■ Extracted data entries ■
*** Begin section ***

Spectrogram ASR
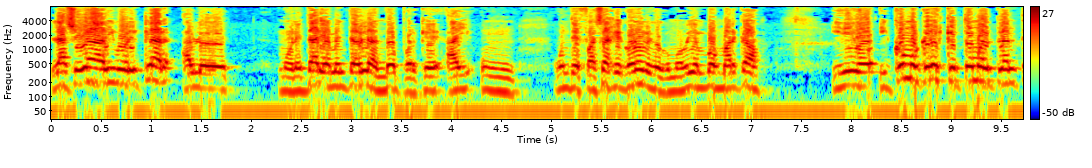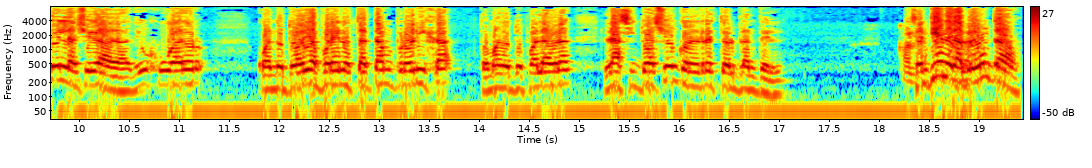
la llegada de Ivor y Clark, hablo de monetariamente hablando, porque hay un, un desfasaje económico, como bien vos marcás, y digo, ¿y cómo crees que toma el plantel la llegada de un jugador cuando todavía por ahí no está tan prolija, tomando tus palabras, la situación con el resto del plantel? ¿Se entiende la pregunta?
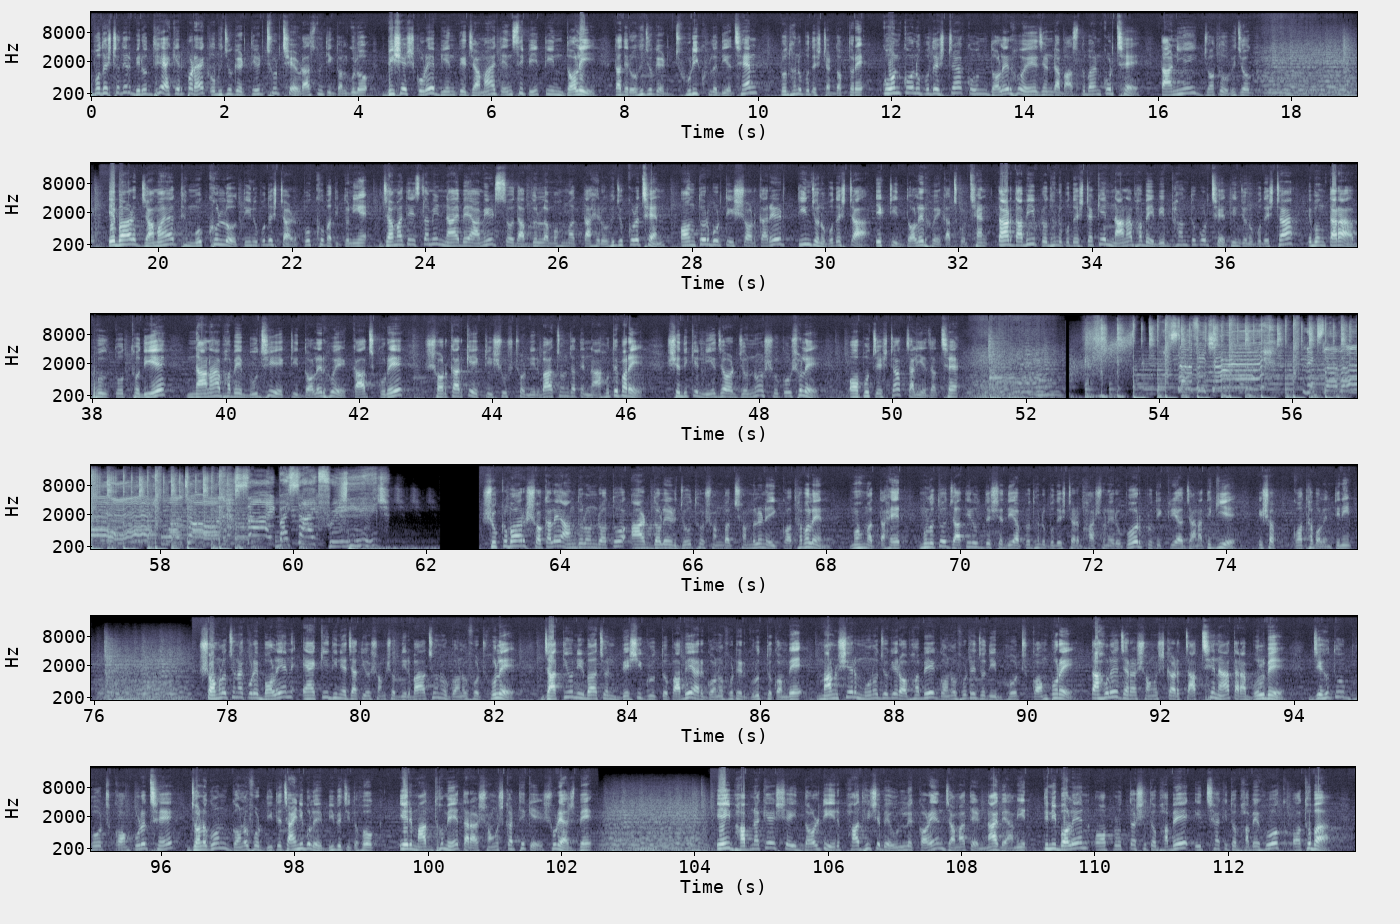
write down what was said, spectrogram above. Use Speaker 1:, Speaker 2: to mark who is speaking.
Speaker 1: উপদেষ্টাদের বিরুদ্ধে একের পর এক অভিযোগের তীর ছুটছে রাজনৈতিক দলগুলো। বিশেষ করে বিএনপি জামায়াত, এনসিপি তিন দলই তাদের অভিযোগের ঝুড়ি খুলে দিয়েছেন প্রধান উপদেষ্টার দপ্তরে। কোন কোন উপদেষ্টা কোন দলের হয়ে এজেন্ডা বাস্তবায়ন করছে তা নিয়েই যত অভিযোগ। এবার জামায়াত মুখ খুলল তিন উপদেষ্টার পক্ষপাতিত্ব নিয়ে। জামায়াতে ইসলামীর নায়েবে আমির সৈয়দ আবদুল্লাহ মোহাম্মদ তাহের অভিযোগ করেছেন অন্তর্বর্তী সরকারের তিনজন উপদেষ্টা একটি দলের হয়ে কাজ করছেন। তার দাবি, প্রধান উপদেষ্টাকে নানাভাবে বিভ্রান্ত করছে তিনজন উপদেষ্টা এবং তারা ভুল তথ্য দিয়ে নানাভাবে বুঝিয়ে একটি দলের হয়ে কাজ করে সরকারকে একটি সুষ্ঠু নির্বাচন যাতে না হতে পারে, সেদিকে নিয়ে যাওয়ার জন্য সুকৌশলে অপচেষ্টা চালিয়ে যাচ্ছে। শুক্রবার সকালে আন্দোলনরত আট দলের যৌথ সংবাদ সম্মেলনে এই কথা বলেন মোহাম্মদ তাহের। মূলত জাতির উদ্দেশ্যে দেয়া প্রধান উপদেষ্টার ভাষণের উপর প্রতিক্রিয়া জানাতে গিয়ে এসব কথা বলেন তিনি। সমালোচনা করে বলেন, একই দিনে জাতীয় সংসদ নির্বাচন ও গণভোট হলে জাতীয় নির্বাচন বেশি গুরুত্ব পাবে আর গণভোটের গুরুত্ব কমবে। মানুষের মনোযোগের অভাবে গণভোটে যদি ভোট কম পড়ে, তাহলে যারা সংস্কার চাচ্ছে না, তারা বলবে, যেহেতু ভোট কম পড়েছে, জনগণ গণভোট দিতে চায়নি বলে বিবেচিত হোক। এর মাধ্যমে তারা সংস্কার থেকে সরে আসবে। এই ভাবনাকে সেই দলটির ফাঁদ হিসেবে উল্লেখ করেন জামাতের নায়বে আমির। তিনি বলেন, অপ্রত্যাশিতভাবে, ইচ্ছাকৃতভাবে হোক অথবা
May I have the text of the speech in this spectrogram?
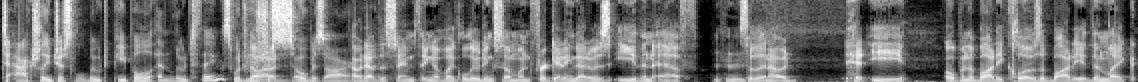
to actually just loot people and loot things, which was just would- so bizarre. I would have the same thing of like looting someone, forgetting that it was E then F. Mm-hmm. So then I would hit E, open the body, close the body, then like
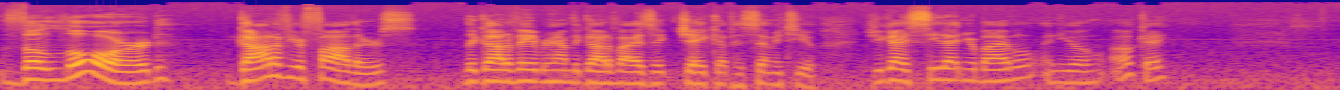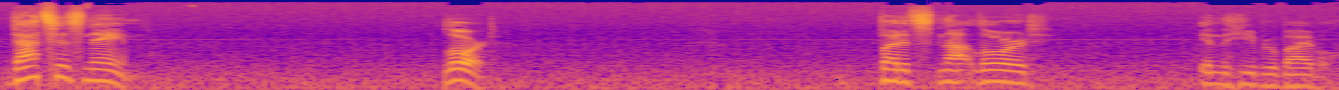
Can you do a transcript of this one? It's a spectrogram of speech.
The Lord, God of your fathers, the God of Abraham, the God of Isaac, Jacob, has sent me to you. Do you guys see that in your Bible? And you go, okay. That's his name. Lord. But it's not Lord in the Hebrew Bible.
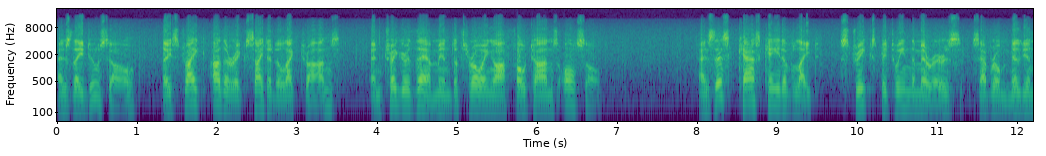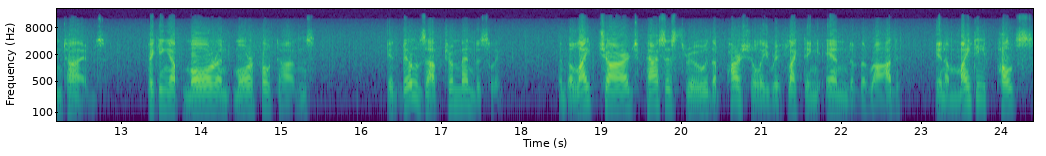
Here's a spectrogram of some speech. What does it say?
As they do so, they strike other excited electrons and trigger them into throwing off photons also. As this cascade of light streaks between the mirrors several million times, picking up more and more photons, it builds up tremendously, and the light charge passes through the partially reflecting end of the rod in a mighty pulse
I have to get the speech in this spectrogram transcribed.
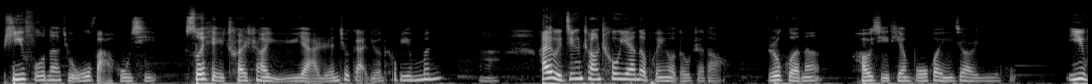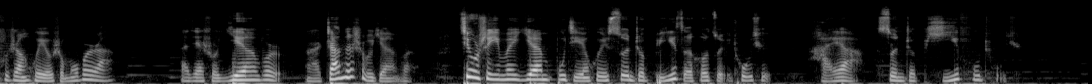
皮肤呢就无法呼吸，所以穿上雨衣呀，人就感觉特别闷啊。还有经常抽烟的朋友都知道，如果呢好几天不换一件衣服，衣服上会有什么味儿啊？大家说烟味儿啊，沾的是不是烟味儿？就是因为烟不仅会顺着鼻子和嘴出去，还呀顺着皮肤出去。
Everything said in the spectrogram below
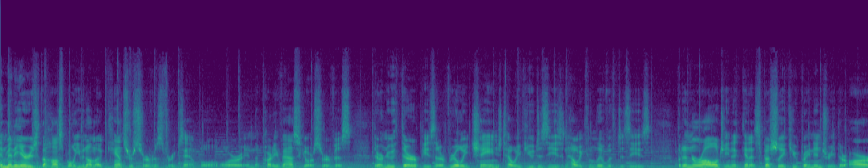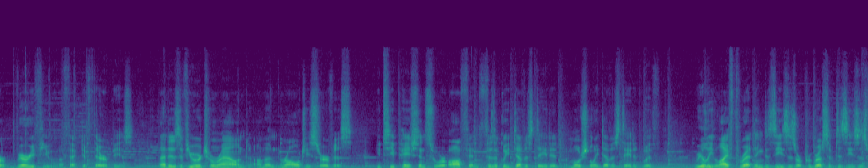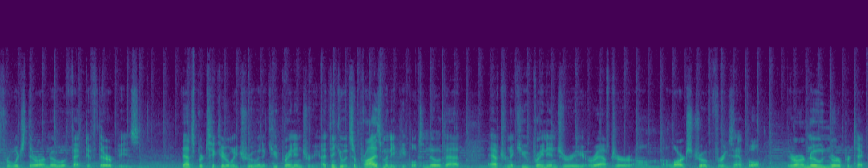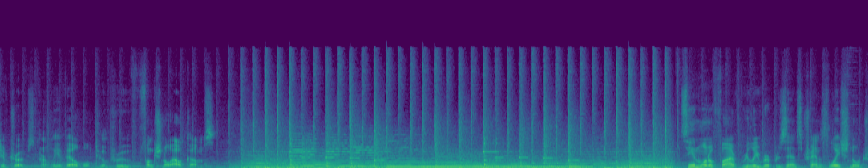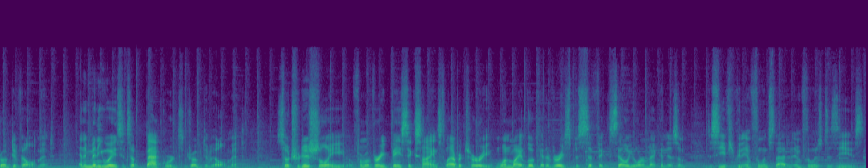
In many areas of the hospital, even on the cancer service, for example, or in the cardiovascular service, there are new therapies that have really changed how we view disease and how we can live with disease. But in neurology, and again, especially acute brain injury, there are very few effective therapies. That is, if you were to round on the neurology service, you'd see patients who are often physically devastated, emotionally devastated with really life-threatening diseases or progressive diseases for which there are no effective therapies. That's particularly true in acute brain injury. I think it would surprise many people to know that after an acute brain injury or after um, a large stroke, for example, there are no neuroprotective drugs currently available to improve functional outcomes. CN105 really represents translational drug development, and in many ways it's a backwards drug development. So traditionally, from a very basic science laboratory, one might look at a very specific cellular mechanism to see if you can influence that and influence disease.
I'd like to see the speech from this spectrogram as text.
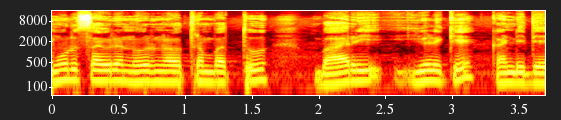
ಮೂರು ಸಾವಿರ ನೂರ ನಲವತ್ತೊಂಬತ್ತು ಭಾರಿ ಇಳಿಕೆ ಕಂಡಿದೆ.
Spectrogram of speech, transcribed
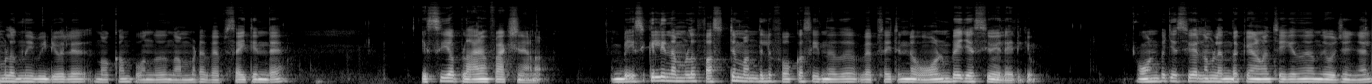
നമ്മളിന്ന് ഈ വീഡിയോയിൽ നോക്കാൻ പോകുന്നത് നമ്മുടെ വെബ്സൈറ്റിന്റെ എസ് ഒ പ്ലാൻ ഓഫ് ആക്ഷനാണ് ബേസിക്കലി നമ്മൾ ഫസ്റ്റ് മന്തിൽ ഫോക്കസ് ചെയ്യുന്നത് വെബ്സൈറ്റിന്റെ ഓൺ പേജ് എസ് സി ഒയിലായിരിക്കും ഓൺ പേജ് എസ് സി ഒയിൽ നമ്മൾ എന്തൊക്കെയാണ് ചെയ്യുന്നതെന്ന് ചോദിച്ചു കഴിഞ്ഞാൽ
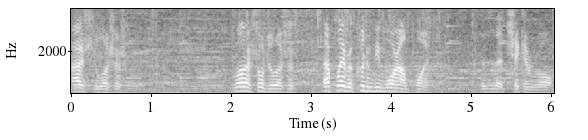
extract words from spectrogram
That's delicious. Oh, it's so delicious. That flavor couldn't be more on point. This is a chicken roll.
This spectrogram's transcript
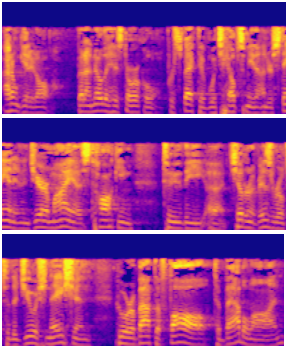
I don't get it all but I know the historical perspective, which helps me to understand it. And Jeremiah is talking to the uh, children of Israel, to the Jewish nation who are about to fall to Babylon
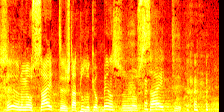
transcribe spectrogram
Sim, no meu site, está tudo o que eu penso no meu site.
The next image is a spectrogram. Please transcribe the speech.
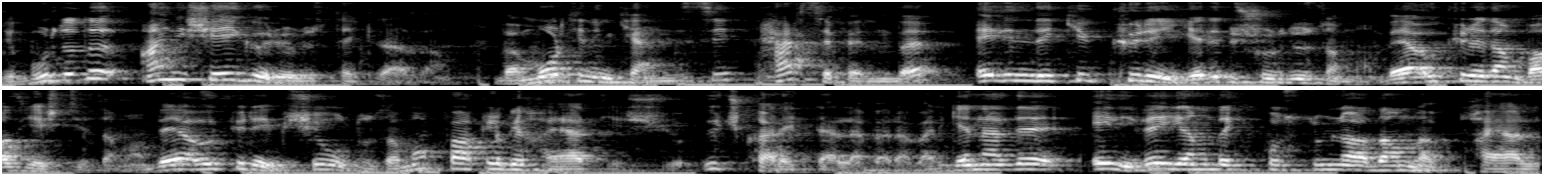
Şimdi burada da aynı şeyi görüyoruz tekrardan. Ve Morty'nin kendisi her seferinde elindeki küreyi yere düşürdüğü zaman veya o küreden vazgeçtiği zaman veya o küreye bir şey olduğu zaman farklı bir hayat yaşıyor. Üç karakterle beraber. Genelde Ellie ve yanındaki kostümlü adamla hayal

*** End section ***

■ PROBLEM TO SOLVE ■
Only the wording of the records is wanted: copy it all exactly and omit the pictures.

■ SOLUTION FOR THIS EXERCISE ■
Spectrogram ASR
la llegada de Ivor y Clark, hablo de monetariamente hablando, porque hay un, un desfasaje económico, como bien vos marcás, y digo, ¿y cómo crees que toma el plantel la llegada de un jugador cuando todavía por ahí no está tan prolija, tomando tus palabras, la situación con el resto del plantel? ¿Se entiende la pregunta?
write down what was said, spectrogram above. Use Speaker 1:, Speaker 2: to mark who is speaking.
Speaker 1: উপদেষ্টাদের বিরুদ্ধে একের পর এক অভিযোগের তীর ছুটছে রাজনৈতিক দলগুলো। বিশেষ করে বিএনপি জামায়াত, এনসিপি তিন দলই তাদের অভিযোগের ঝুড়ি খুলে দিয়েছেন প্রধান উপদেষ্টার দপ্তরে। কোন কোন উপদেষ্টা কোন দলের হয়ে এজেন্ডা বাস্তবায়ন করছে তা নিয়েই যত অভিযোগ। এবার জামায়াত মুখ খুলল তিন উপদেষ্টার পক্ষপাতিত্ব নিয়ে। জামায়াতে ইসলামীর নায়েবে আমির সৈয়দ আবদুল্লাহ মোহাম্মদ তাহের অভিযোগ করেছেন অন্তর্বর্তী সরকারের তিনজন উপদেষ্টা একটি দলের হয়ে কাজ করছেন। তার দাবি, প্রধান উপদেষ্টাকে নানাভাবে বিভ্রান্ত করছে তিনজন উপদেষ্টা এবং তারা ভুল তথ্য দিয়ে নানাভাবে বুঝিয়ে একটি দলের হয়ে কাজ করে সরকারকে একটি সুষ্ঠু নির্বাচন যাতে না হতে পারে, সেদিকে নিয়ে যাওয়ার জন্য সুকৌশলে অপচেষ্টা চালিয়ে যাচ্ছে। শুক্রবার সকালে আন্দোলনরত আট দলের যৌথ সংবাদ সম্মেলনে এই কথা বলেন মোহাম্মদ তাহের। মূলত জাতির উদ্দেশ্যে দেয়া প্রধান উপদেষ্টার ভাষণের উপর প্রতিক্রিয়া জানাতে গিয়ে এসব কথা বলেন তিনি। সমালোচনা করে বলেন, একই দিনে জাতীয় সংসদ নির্বাচন ও গণভোট হলে জাতীয় নির্বাচন বেশি গুরুত্ব পাবে আর গণভোটের গুরুত্ব কমবে। মানুষের মনোযোগের অভাবে গণভোটে যদি ভোট কম পড়ে, তাহলে যারা সংস্কার চাচ্ছে না, তারা বলবে, যেহেতু ভোট কম পড়েছে, জনগণ গণভোট দিতে চায়নি বলে বিবেচিত হোক। এর মাধ্যমে তারা সংস্কার থেকে সরে আসবে। এই ভাবনাকে সেই দলটির ফাঁদ হিসেবে উল্লেখ করেন জামাতের নায়বে আমির। তিনি বলেন, অপ্রত্যাশিতভাবে, ইচ্ছাকৃতভাবে হোক অথবা
May I have the text of the speech in this spectrogram?
to actually just loot people and loot things, which was just would- so bizarre. I would have the same thing of like looting someone, forgetting that it was E then F. Mm-hmm. So then I would hit E, open the body, close the body, then like
Can you do a transcript of this one? It's a spectrogram of speech.
The Lord, God of your fathers, the God of Abraham, the God of Isaac, Jacob, has sent me to you. Do you guys see that in your Bible? And you go, okay. That's his name. Lord. But it's not Lord in the Hebrew Bible.
Here's a spectrogram of some speech. What does it say?
As they do so, they strike other excited electrons and trigger them into throwing off photons also. As this cascade of light streaks between the mirrors several million times, picking up more and more photons, it builds up tremendously, and the light charge passes through the partially reflecting end of the rod in a mighty pulse
I have to get the speech in this spectrogram transcribed.
皮肤呢就无法呼吸，所以穿上雨衣呀，人就感觉特别闷啊。还有经常抽烟的朋友都知道，如果呢好几天不换一件衣服，衣服上会有什么味儿啊？大家说烟味儿啊，沾的是不是烟味儿？就是因为烟不仅会顺着鼻子和嘴出去，还呀顺着皮肤出去。
Everything said in the spectrogram below
In many areas of the hospital, even on the cancer service, for example, or in the cardiovascular service, there are new therapies that have really changed how we view disease and how we can live with disease. But in neurology, and again, especially acute brain injury, there are very few effective therapies. That is, if you were to round on the neurology service, you'd see patients who are often physically devastated, emotionally devastated with really life-threatening diseases or progressive diseases for which there are no effective therapies. That's particularly true in acute brain injury. I think it would surprise many people to know that after an acute brain injury or after um, a large stroke, for example, there are no neuroprotective drugs currently available to improve functional outcomes. CN105 really represents translational drug development, and in many ways it's a backwards drug development. So traditionally, from a very basic science laboratory, one might look at a very specific cellular mechanism to see if you can influence that and influence disease.
I'd like to see the speech from this spectrogram as text.
ಮೂರು ಸಾವಿರ ನೂರ ನಲವತ್ತೊಂಬತ್ತು ಭಾರಿ ಇಳಿಕೆ ಕಂಡಿದೆ.
Spectrogram of speech, transcribed
നമ്മളിന്ന് ഈ വീഡിയോയിൽ നോക്കാൻ പോകുന്നത് നമ്മുടെ വെബ്സൈറ്റിന്റെ എസ് ഒ പ്ലാൻ ഓഫ് ആക്ഷനാണ് ബേസിക്കലി നമ്മൾ ഫസ്റ്റ് മന്തിൽ ഫോക്കസ് ചെയ്യുന്നത് വെബ്സൈറ്റിന്റെ ഓൺ പേജ് എസ് സി ഒയിലായിരിക്കും ഓൺ പേജ് എസ് സി ഒയിൽ നമ്മൾ എന്തൊക്കെയാണ് ചെയ്യുന്നതെന്ന് ചോദിച്ചു കഴിഞ്ഞാൽ
extract words from spectrogram
That's delicious. Oh, it's so delicious. That flavor couldn't be more on point. This is a chicken roll.
This spectrogram's transcript
I don't get it all but I know the historical perspective, which helps me to understand it. And Jeremiah is talking to the uh, children of Israel, to the Jewish nation who are about to fall to Babylon
transcribe spectrogram
Sim, no meu site, está tudo o que eu penso no meu site.
The next image is a spectrogram. Please transcribe the speech.
Şimdi burada da aynı şeyi görüyoruz tekrardan. Ve Morty'nin kendisi her seferinde elindeki küreyi yere düşürdüğü zaman veya o küreden vazgeçtiği zaman veya o küreye bir şey olduğu zaman farklı bir hayat yaşıyor. Üç karakterle beraber. Genelde Ellie ve yanındaki kostümlü adamla hayal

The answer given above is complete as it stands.